▶ [YOUR ASSIGNMENT]
Restate word for word only the lines from the one with "Transcribe the words" through the end of the records; no pictures belong in the copy.

··· DATASET ENTRIES ···

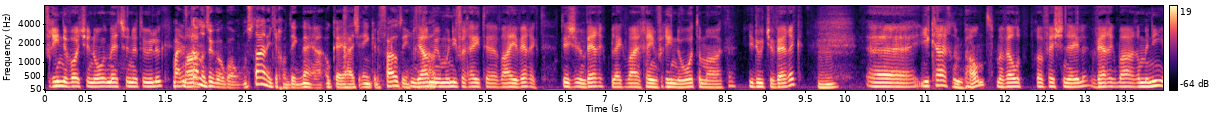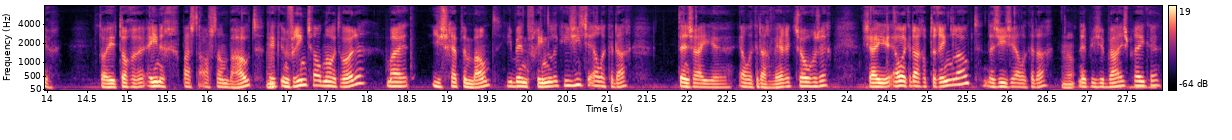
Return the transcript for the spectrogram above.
Vrienden word je nooit met ze natuurlijk. Maar het kan natuurlijk ook wel ontstaan dat je gewoon denkt, nou ja, oké, hij is één keer de fout Ja, ingegaan. maar je moet niet vergeten waar je werkt. Het is een werkplek waar je geen vrienden hoort te maken. Je doet je werk. Mhm. Eh, je krijgt een band, maar wel op een professionele, werkbare manier. Dat je toch een enige gepaste afstand behoudt. Kijk, een vriend zal het nooit worden, maar je schept een band. Je bent vriendelijk, je ziet ze elke dag. Tenzij je elke dag werkt, zogezegd. Als jij elke dag op de ring loopt, dan zie je ze elke dag. Dan heb je ze bijspreken.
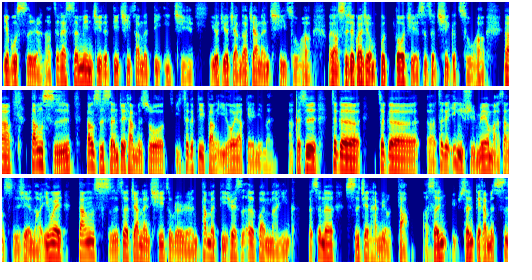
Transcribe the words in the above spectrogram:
耶布斯人，哈，这在《生命记》的第七章的第一节有有讲到迦南七族，哈。我想时间关系，我们不多解释这七个族，哈。那当时当时神对他们说，以这个地方以后要给你们啊，可是这个。这个呃，这个应许没有马上实现哦，因为当时这江南七族的人，他们的确是恶贯满盈，可是呢，时间还没有到啊。神神给他们四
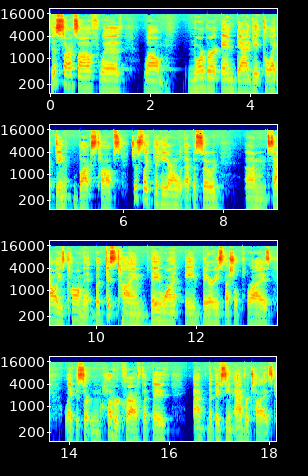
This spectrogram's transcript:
this starts off with well, Norbert and Daggett collecting box tops, just like the Hey Arnold episode um, Sally's Comet, but this time they want a very special prize, like a certain hovercraft that they've ad- that they've seen advertised.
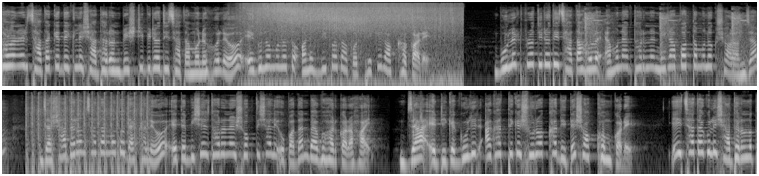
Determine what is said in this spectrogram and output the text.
ধরনের ছাতাকে দেখলে সাধারণ বৃষ্টি বিরোধী ছাতা মনে হলেও এগুলো মূলত অনেক বিপদ আপদ থেকে রক্ষা করে। বুলেট প্রতিরোধী ছাতা হলো এমন এক ধরনের নিরাপত্তামূলক সরঞ্জাম যা সাধারণ ছাতার মতো দেখালেও এতে বিশেষ ধরনের শক্তিশালী উপাদান ব্যবহার করা হয়, যা এটিকে গুলির আঘাত থেকে সুরক্ষা দিতে সক্ষম করে। এই ছাতাগুলি সাধারণত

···

▶ [EXERCISE SOLUTION]
Transcribe the words in the above spectrogram:
耶布斯人，哈，这在《生命记》的第七章的第一节有有讲到迦南七族，哈。我想时间关系，我们不多解释这七个族，哈。那当时当时神对他们说，以这个地方以后要给你们啊，可是这个。这个呃，这个应许没有马上实现哦，因为当时这江南七族的人，他们的确是恶贯满盈，可是呢，时间还没有到啊。神神给他们四
This spectrogram's transcript:
this starts off with well, Norbert and Daggett collecting box tops, just like the Hey Arnold episode um, Sally's Comet, but this time they want a very special prize, like a certain hovercraft that they've ad- that they've seen advertised.
Determine what is said in this spectrogram and output the text.
ধরনের ছাতাকে দেখলে সাধারণ বৃষ্টি বিরোধী ছাতা মনে হলেও এগুলো মূলত অনেক বিপদ আপদ থেকে রক্ষা করে। বুলেট প্রতিরোধী ছাতা হলো এমন এক ধরনের নিরাপত্তামূলক সরঞ্জাম যা সাধারণ ছাতার মতো দেখালেও এতে বিশেষ ধরনের শক্তিশালী উপাদান ব্যবহার করা হয়, যা এটিকে গুলির আঘাত থেকে সুরক্ষা দিতে সক্ষম করে। এই ছাতাগুলি সাধারণত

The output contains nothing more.